Thread: Geometric Interpretation of Integral

1. Geometric Interpretation of Integral

Could someone please explain to me what it means when I have to give a geometric interpretation of each term of the integral, say, $\displaystyle \sqrt{a^2-x^2}$ between x = b and x = 0?

From what I can make of the question, all I can think of is that a is the radius of the semicircle.

2. Originally Posted by xwrathbringerx
Could someone please explain to me what it means when I have to give a geometric interpretation of each term of the integral, say, $\displaystyle \sqrt{a^2-x^2}$ between x = b and x = 0?

From what I can make of the question, all I can think of is that a is the radius of the semicircle.

Are you sure it is not x = a, as opposed to x = b? What is b?

3. Ooops sori

I forgot to mention:

This is part of a question. The first part required me to find between x = b and x = 0 using the substitution $\displaystyle u =\arcsin\frac{x}{a}$, a > b > 0.

4. Geometric Interpretations of Integrals

-Deleted

5. Originally Posted by xwrathbringerx
Ooops sori

I forgot to mention:

This is part of a question.
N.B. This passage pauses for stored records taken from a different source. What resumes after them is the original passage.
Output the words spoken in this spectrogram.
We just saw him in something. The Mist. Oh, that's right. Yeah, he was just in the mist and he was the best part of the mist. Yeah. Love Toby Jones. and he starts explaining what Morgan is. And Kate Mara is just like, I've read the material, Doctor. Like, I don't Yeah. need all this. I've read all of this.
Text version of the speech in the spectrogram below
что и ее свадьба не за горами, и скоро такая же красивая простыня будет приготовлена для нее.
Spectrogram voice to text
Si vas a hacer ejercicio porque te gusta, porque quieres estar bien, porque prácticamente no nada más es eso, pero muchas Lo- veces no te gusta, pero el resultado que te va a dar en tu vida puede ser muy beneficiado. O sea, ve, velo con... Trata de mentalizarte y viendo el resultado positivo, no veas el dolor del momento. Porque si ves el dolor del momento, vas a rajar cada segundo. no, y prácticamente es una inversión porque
The first part required me to find between x = b and x = 0 using the substitution $\displaystyle u =\arcsin\frac{x}{a}$, a > b > 0.
Ok, well, we know that we can interpret the integral, geometrically, to mean the net area under the curve... what can you do with this?

6. .... I have no idea.
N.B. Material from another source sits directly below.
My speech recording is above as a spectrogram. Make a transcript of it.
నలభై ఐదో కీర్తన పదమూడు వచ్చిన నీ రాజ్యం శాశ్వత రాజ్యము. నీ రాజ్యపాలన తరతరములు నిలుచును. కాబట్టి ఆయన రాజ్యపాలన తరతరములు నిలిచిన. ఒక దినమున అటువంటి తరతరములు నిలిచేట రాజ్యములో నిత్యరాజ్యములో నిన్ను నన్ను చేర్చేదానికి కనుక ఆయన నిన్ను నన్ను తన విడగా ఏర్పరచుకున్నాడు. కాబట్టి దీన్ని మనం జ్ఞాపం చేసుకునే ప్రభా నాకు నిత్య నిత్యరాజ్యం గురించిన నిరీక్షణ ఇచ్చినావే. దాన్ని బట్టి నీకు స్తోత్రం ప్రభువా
7. Are you asking how to solve the integral?

8. The integral is just $\displaystyle \frac{a^2}{2}[cosb - 1]$ rite?

9. Originally Posted by xwrathbringerx
.... I have no idea.
the inetgral gives the area under the semi-circle and above the x-axis between x = 0 and x = b

Originally Posted by Veraltus
Are you asking how to solve the integral?
it does not seem that way
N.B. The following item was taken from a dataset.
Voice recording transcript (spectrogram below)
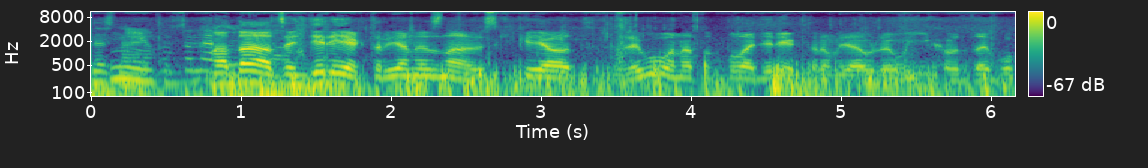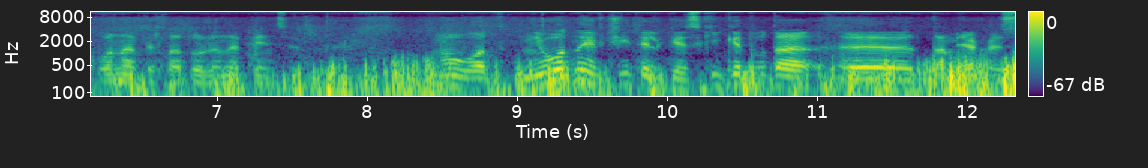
Не знаєте. А, да, це директор, я не знаю, скільки я от живу, вона тут була директором, я вже уїхав, дай Бог вона пішла теж на пенсію. Ну от, ні одної вчительки, скільки тут е, там якось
Originally Posted by xwrathbringerx
The integral is just $\displaystyle \frac{a^2}{2}[cosb - 1]$ right?
actually, no. if you differentiate that, you do not get the original integrand...

why do you not follow the hint? (write it as x = asin(u) though...)

10. the inetgral gives the area under the semi-circle and above the x-axis between x = 0 and x = b
Hmmmm but does that cover "each term of the integral" since the question asked for the geometric interpretation of all the terms?

11. Originally Posted by xwrathbringerx
Hmmmm but does that cover "each term of the integral" since the question asked for the geometric interpretation of all the terms?
will you please post the question EXACTLY as it was stated, giving any preliminary info that may have been there also

12. .

13. Originally Posted by xwrathbringerx
.
an awkward way to ask the question. but i stand by my answer.

14. I've attached it. It's a thumbnail.

15. Well using the standard trigonometric substitution method...and going back to our original integral i got..

$\displaystyle \int \sqrt{a^2 -x^2}dx$from x = 0 to x = b...

so use the substitution $\displaystyle x=asin(\theta)$ and $\displaystyle dx = acos(\theta)d\theta$

so the integral becomes

$\displaystyle \int \sqrt{a^2 - a^2 sin^2(\theta)}acos(\theta)d\theta$ which becomes $\displaystyle \int \sqrt{a^2 (1-sin^2 (\theta))}acos(\theta)d\theta$

so we finally get $\displaystyle \int acos^2(\theta)d\theta$

We have to also change our limits of integration... from x = 0 to $\displaystyle \theta$ = 0 and we get that x = b turns to $\displaystyle \theta$ = $\displaystyle arcsin(\frac {b}{a})$

so my final answer was... $\displaystyle \frac {a^2sin^{-1}( \frac {b}{a})}{2} + \frac {a^2 sin (2*sin^{-1} (\frac {b}{a}))}{4}$